Letter to editor: Payday loans now. Payday loans forever.

by Walter Pierce

To encourage a cap at 36 percent is one thing (we could ignore); to require it by force of law is fascism because Obama.

Dick Manly

It is with gratitude and a heartfelt thankfulness for our campaign contributions bearing a succulent fruit that my industry - so vital to the financial needs of Southwest Louisiana's great unwashed mass - extends a hearty congratulations to the brave men and women of the Louisiana Legislature who fought to beat back unwarranted and unconstitutional attempts in both chambers at the Capitol to chip fatefully away at the precepts of free enterprise so nobly exercised by the honest, hard-working men and women of the payday lending industry.

To encourage an interest-rate cap at 36 percent is one thing (we could ignore); to require it by force of law is fascism because Obama. This was no more than a blatantly transparent attempt by unrepentant liberals in the Legislature to shackle payday lenders with the untenable and unreasonable expectation of "fair" interest rates on short-term loans.

We acknowledge the Senate's wisdom is refusing to cap - cripple is the better word! - generous rates that can balloon to 500 percent, born on the wings of the mistaken belief that the poor are not uneducated, intellectually lazy and willfully ignorant of the workings of financial instruments, thereby doing unto themselves long-term economic harm that is entirely of their own making.

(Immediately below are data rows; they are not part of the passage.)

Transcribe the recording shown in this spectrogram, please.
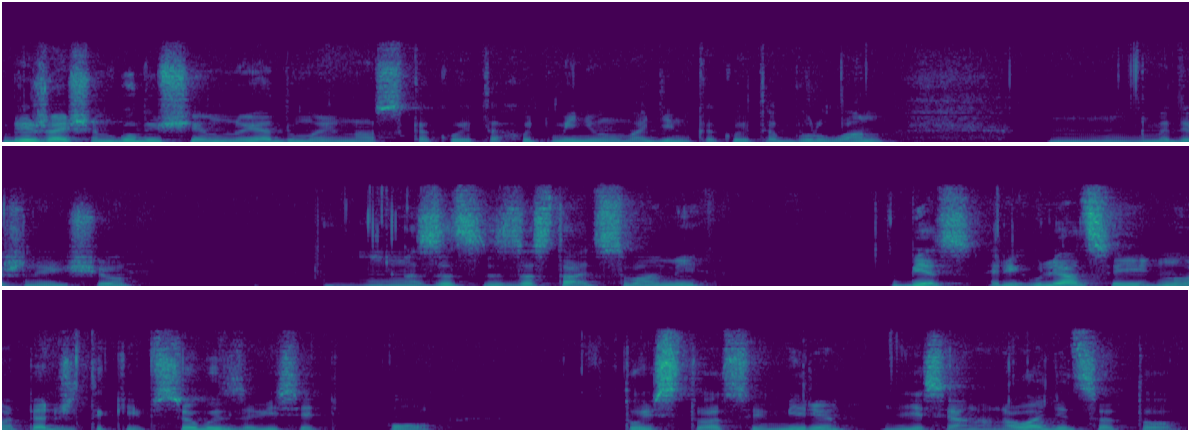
в ближайшем будущем, но я думаю, у нас какой-то, хоть минимум один какой-то бурлан, мы должны еще застать с вами без регуляции. Ну, опять же таки, все будет зависеть от той ситуации в мире. Если она наладится, то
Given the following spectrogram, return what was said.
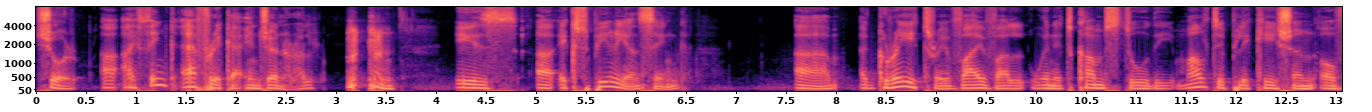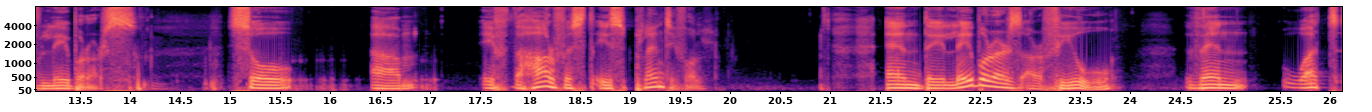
Sure. Uh, I think Africa in general is uh, experiencing um, a great revival when it comes to the multiplication of laborers. So, um, if the harvest is plentiful and the laborers are few, then what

We do have reservations that limiting our clientele to 10 fleecings within a one-year period could precipitate a ripple effect across the industry, leading to reputable payday lenders choosing not to offer financial salvation in Southwest Louisiana's most economically distressed neighborhoods. But we recognize the value of compromise in these delicate undertakings. And there is still time for the full Senate to strip away this ungainly regulation. Thank you to Sens. Page Cortez, Elbert Guillory and Jonathan Perry from the Lafayette delegation for recognizing the legitimate economic engine created by poverty for the hundreds of employees in the payday lending industry in Southwest Louisiana. The check is in the mail, gentlemen.

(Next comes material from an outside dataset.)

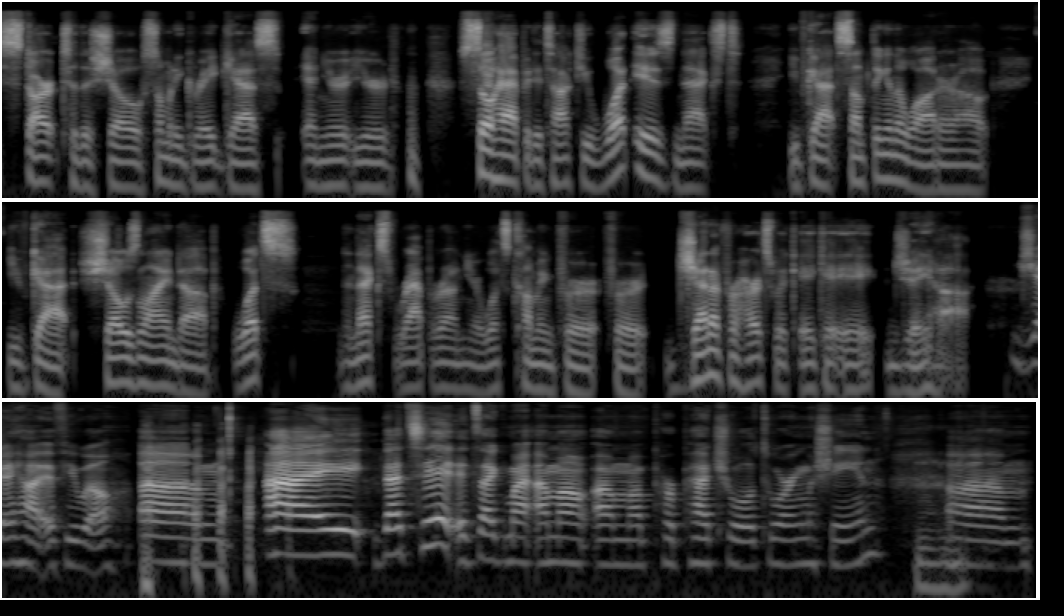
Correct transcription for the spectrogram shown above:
start to the show. So many great guests, and you're you're so happy to talk to you. What is next? You've got something in the water out. You've got shows lined up. What's the next wraparound here? What's coming for for Jennifer Hartswick, aka Jha? Jha, if you will. Um, I that's it. It's like my I'm a I'm a perpetual touring machine. Mhm. Um,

We reserve our most vigorous congratulations to the House Commerce Committee, which stopped dead in its tracks House Bill 239 before it could get to the full House. An equally onerous piece of legislation and companion piece to Senate Bill 84, HB 239 would undeniably have put payday lenders at a competitive and moral disadvantage to loan sharks and pawn brokers, striking at the very heart of capitalistic equilibrium. Many kudos, therefore, to Lafayette Rep. Stuart Bishop, who has "cemented" his role as a carrier of our briny water. (That is an inside joke we have about Stuart, my dear friend, who inherited a cement business and is a man-made self who knows that, should he ever fall on hard times, we are here for him with quick, easy cash and a no-sweat payment plan!)

I leave you with a thought from economic theorist Adam Smith, whose musings have brought me great comfort in this time of distress: "The poor are best-served by allowing the invisible hand of the market to grope them, thereby making them holes."

Amen to that.

- Dick Manly, president, Payday Lenders Association of Southwest Louisiana